Roof for small cold-climate A-frame "writing room"
Hi Martin --
I'm helping a friend build a small, simple 10x12 A-frame in northwestern MA (Lanesboro). It will be in the woods a hundred yard from his house, and mostly be used as a "writing room" to escape the house, but occasionally as a bunk house for guests who have overstayed their welcome (like me). Single room for the bottom, half loft on top.
No permit required, so no great concerns about code. Low-voltage lighting from a solar panel and no running water, so generally low humidity. Reclaimed single-pane windows, so our insulation goals aren't that high. But we'd like something that can be kept warm for a few days even in the middle of winter with a tiny wood stove, is comfortable the rest of the year with minimal heating, and won't fall down or rot.
We're building it now in the snow, and would like to get it enclosed in the next week . We have walls and rafters up, and it's time to put on a roof. I think we have a good handle on the "ideal" from your site and Lstiburek, but we're trying to understand what corners can be cut given budget and the limited use of this building. The current roof plan (from the top down):
4" Blue foam XPS (2 x 2", overlapped, taped seams)
2"x6" rafters @ 18" filled with fiberglass bat
Some air barrier
1) Should we add battens and an air gap between the plywood and the foam, or are we OK presuming everything should dry out seasonally? It's plywood not OSB, and 4" of XPS is still slightly permeable.
2) Screwing through 4" of foam and hitting a rafter is hard. If we put 2"x4" sleepers on top of and perpendicular to the rafters, life becomes easier, but then we only have 2" of foam in places. Think we could get away with it?
3) It's a tiny roof, but steep (slightly greater than 12:12, 51%). This also makes the 2"x4" cross pieces appealing. If we don't use the cross pieces, is there a good and safe way of building this? We have scaffolding up on both sides up to the eaves.
4) We could add another layer of plywood on top of the rafters. This would make it slightly easier to work on, but reduces the inward drying we're hoping will cover up for our cut corners. And it's more plywood we'd have to buy. Would this layer make much of a difference?
5) In your great cathedral ceiling article (http://www.greenbuildingadvisor.com/blogs/dept/musings/how-build-insulat...) you say "the biggest air-barrier blunder is to install tongue-and-groove boards as your finish ceiling without first installing taped gypsum drywall". How about Tyvek, or some other vapor-permeable housewrap?

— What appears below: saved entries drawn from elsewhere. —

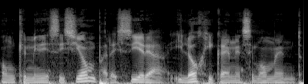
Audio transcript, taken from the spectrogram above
aunque mi decisión pareciera ilógica en ese momento.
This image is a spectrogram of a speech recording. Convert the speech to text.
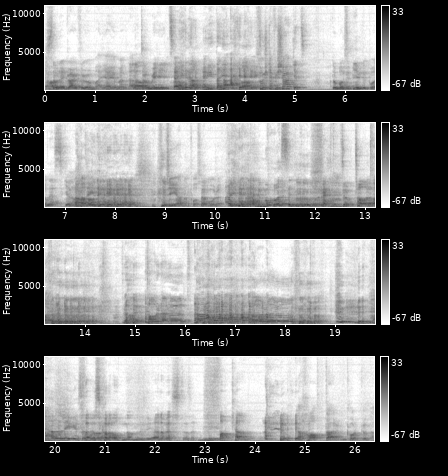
Står där i drive-thru och bara jajamän, Ja. jag tog mig hit. Jag hittar, jag hittar hit. Ja. Första försöket. De bara, vi bjuder på en läsk eller någonting. Gärna på sig vore. Påse. Fett och ta det. Ta det där. Jävla länge sedan. Fan, jag ska kolla om någon. Det är jävla bäst. Alltså. Fuck han. Jag hatar korvgubben.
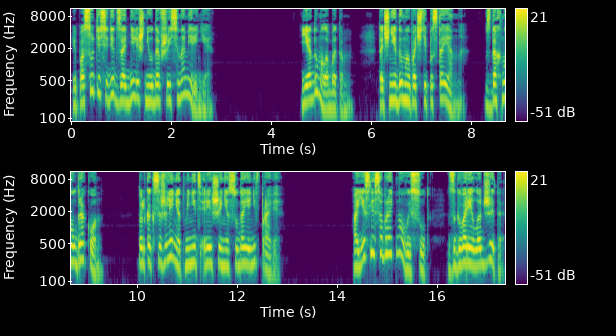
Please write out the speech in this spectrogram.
и, по сути, сидит за одни лишь неудавшиеся намерения. Я думал об этом. Точнее, думаю почти постоянно. Вздохнул дракон. Только, к сожалению, отменить решение суда я не вправе. «А если собрать новый суд?» — заговорила Джита.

Thanks, and Happy New Years!
Posted Wed, 01/01/2014 - 16:04
Other Questions in Green building techniques